About Psoriatic Arthritis

By Freedom 360

Medically reviewed by Freedom 360 Panel of Doctors

As a psoriasis patient, have you ever wondered about the possibility of getting psoriatic arthritis as well? Research shows that up to 30 per cent of people with psoriasis will develop this condition.i Doctors believe that both genetic and environmental factors play a part in psoriatic arthritis.

Although the exact cause of it is unknown, in 80 per cent of cases patients develop psoriasis before they develop psoriatic arthritis.ii For example, if you suffer from nail psoriasis, it may progress to psoriatic arthritis in your hand. However, there are also cases where the arthritis develops before the lesions.

While psoriasis is a risk factor for developing psoriatic arthritis, the two conditions can occur many years apart. For example, some patients have psoriasis for 20 years before they develop psoriatic arthritis, while other patients may have psoriatic arthritis for 20 years before they develop any signs of psoriasis ii.

Psoriatic arthritis can affect any joint in the body. Some places, like the joints closest to the fingertips, are more prone to psoriatic arthritis than other types of arthritis. Psoriatic arthritis can also affect other organs including the eyes and sometimes, the heart, lungs and kidneys.iii

Symptoms of Psoriatic Arthritisiv

  • Joint pain and swelling that may be accompanied by redness and warmth
  • Tenderness where muscles or ligaments attach to the bones, particularly the heel and bottom of the foot
  • Inflammation of the spinal column, called spondylitis, which can cause pain and stiffness in the neck and lower back
  • Morning stiffness
  • Reduced range of motion of the joints
  • Painful, sausage-like swelling of the fingers and/or toes

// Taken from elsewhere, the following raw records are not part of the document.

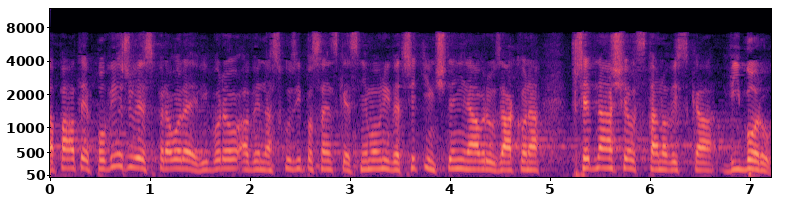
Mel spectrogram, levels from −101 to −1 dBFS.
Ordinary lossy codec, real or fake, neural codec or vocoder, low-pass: AAC, 32 kbps; real; none; 7.2 kHz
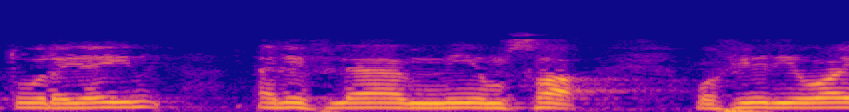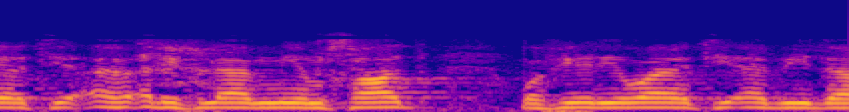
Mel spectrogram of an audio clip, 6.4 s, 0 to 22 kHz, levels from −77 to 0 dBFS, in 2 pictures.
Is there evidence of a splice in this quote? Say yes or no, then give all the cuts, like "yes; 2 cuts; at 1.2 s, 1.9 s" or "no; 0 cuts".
no; 0 cuts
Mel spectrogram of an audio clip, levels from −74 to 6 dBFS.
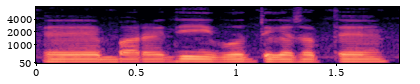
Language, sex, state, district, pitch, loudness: Chakma, male, Tripura, Dhalai, 115 Hz, -13 LUFS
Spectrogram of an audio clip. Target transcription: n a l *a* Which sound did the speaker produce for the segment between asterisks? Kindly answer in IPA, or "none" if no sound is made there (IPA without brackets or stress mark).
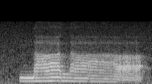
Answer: aː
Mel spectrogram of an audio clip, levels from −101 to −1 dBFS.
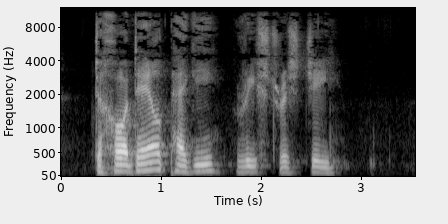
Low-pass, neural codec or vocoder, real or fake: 10.8 kHz; none; real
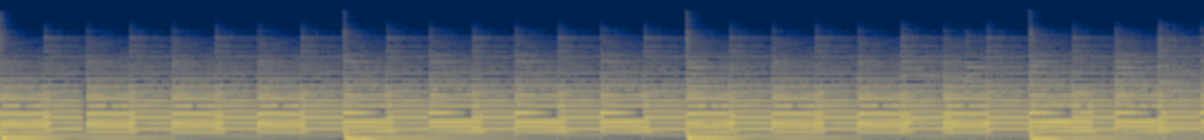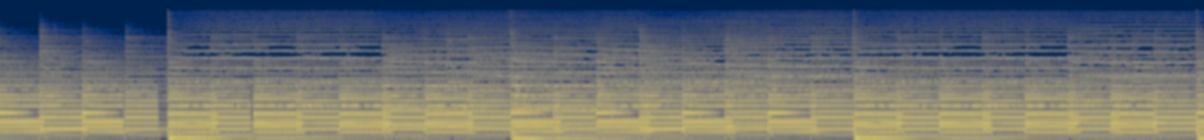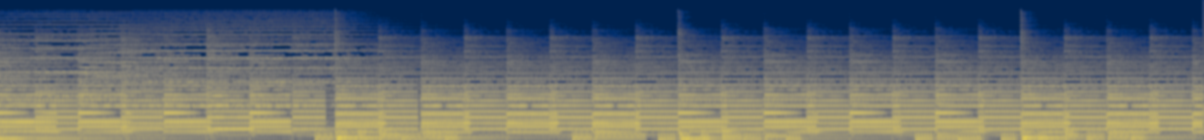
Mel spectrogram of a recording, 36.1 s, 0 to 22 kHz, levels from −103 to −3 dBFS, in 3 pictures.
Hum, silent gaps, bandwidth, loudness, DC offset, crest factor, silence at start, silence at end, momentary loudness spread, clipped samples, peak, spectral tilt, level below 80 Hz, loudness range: none; none; 10.5 kHz; -23 LUFS; under 0.1%; 14 dB; 0 s; 0 s; 3 LU; under 0.1%; -8 dBFS; -7 dB/octave; -34 dBFS; 1 LU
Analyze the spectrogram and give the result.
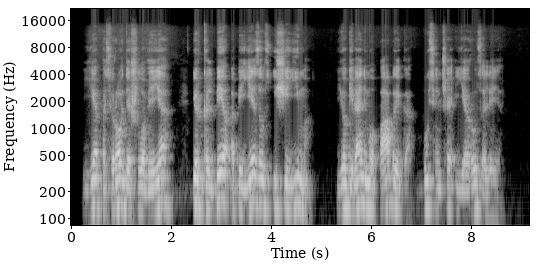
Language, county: Lithuanian, Vilnius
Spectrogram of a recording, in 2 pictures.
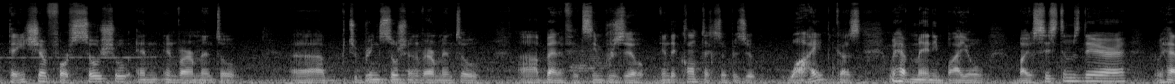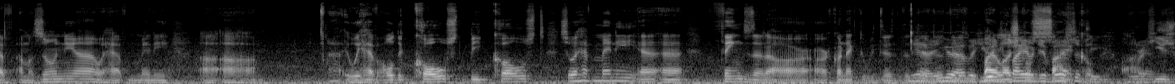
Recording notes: This podcast was recorded during the Circular Economy Forum of the Americas (#CEFA2019) in Medellin, Colombia.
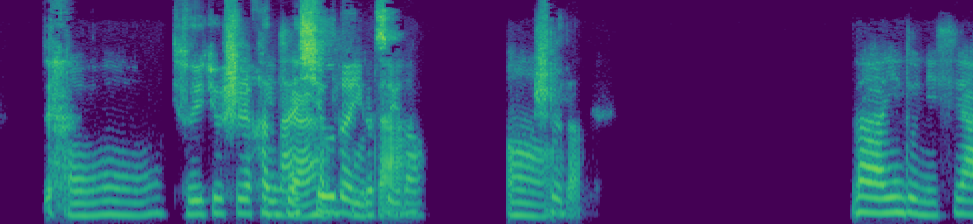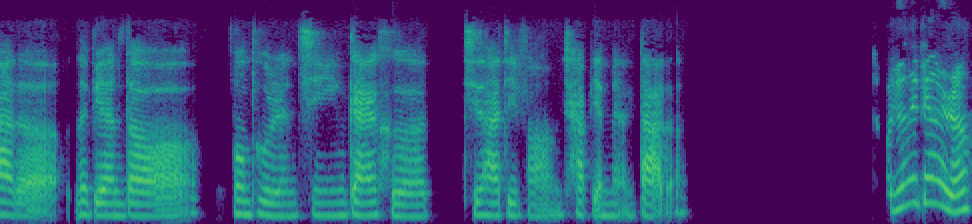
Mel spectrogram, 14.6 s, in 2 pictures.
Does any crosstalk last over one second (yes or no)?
yes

Types of Psoriatic Arthritisv

  • Asymmetric arthritis is the most common form of psoriatic arthritis, affecting about 70 per cent of sufferers. As the name suggests, the condition does not affect the same joints on both sides of your body. It causes joints to be swollen and warm to the touch. Although this is one of the moderate cases of psoriatic arthritis, it may be crippling.
  • Symmetric arthritis is the opposite of asymmetric arthritis – it affects the same joints on both sides of your body. This is the second most common type of psoriatic arthritis. Although less disabling, this condition is linked to severe psoriasis. Females also have a higher chance of getting symmetric arthritis.
  • Spondylitis is a condition that specifically affects your spine. It causes spinal inflammation and might lead to stiffness in the lower spine, the neck and the tailbone area. Do not let this condition go unrecognized as it can impair your movements when it deteriorates.
  • Distal interphalangeal predominant is a less common condition that usually affects men. It affects the nails and the joints closest to the nails.
  • Arthritis mutilans, although it only affects about five per cent of psoriatic arthritis patients, it is the most serious and crippling form of the condition. It causes the small bones in the fingers, feet, neck and back to disintegrate resulting in permanent disfigurement.

Prolonged inflammation can cause joint damage so early detection is imperative. However, there is no known cure for psoriatic arthritis so treatment focuses more on reducing inflammation and progressively reducing joint damage. Joint damage, when allowed to progress, can potentially be disabling.

If you have or suspect that you may have psoriatic arthritis, do seek help early.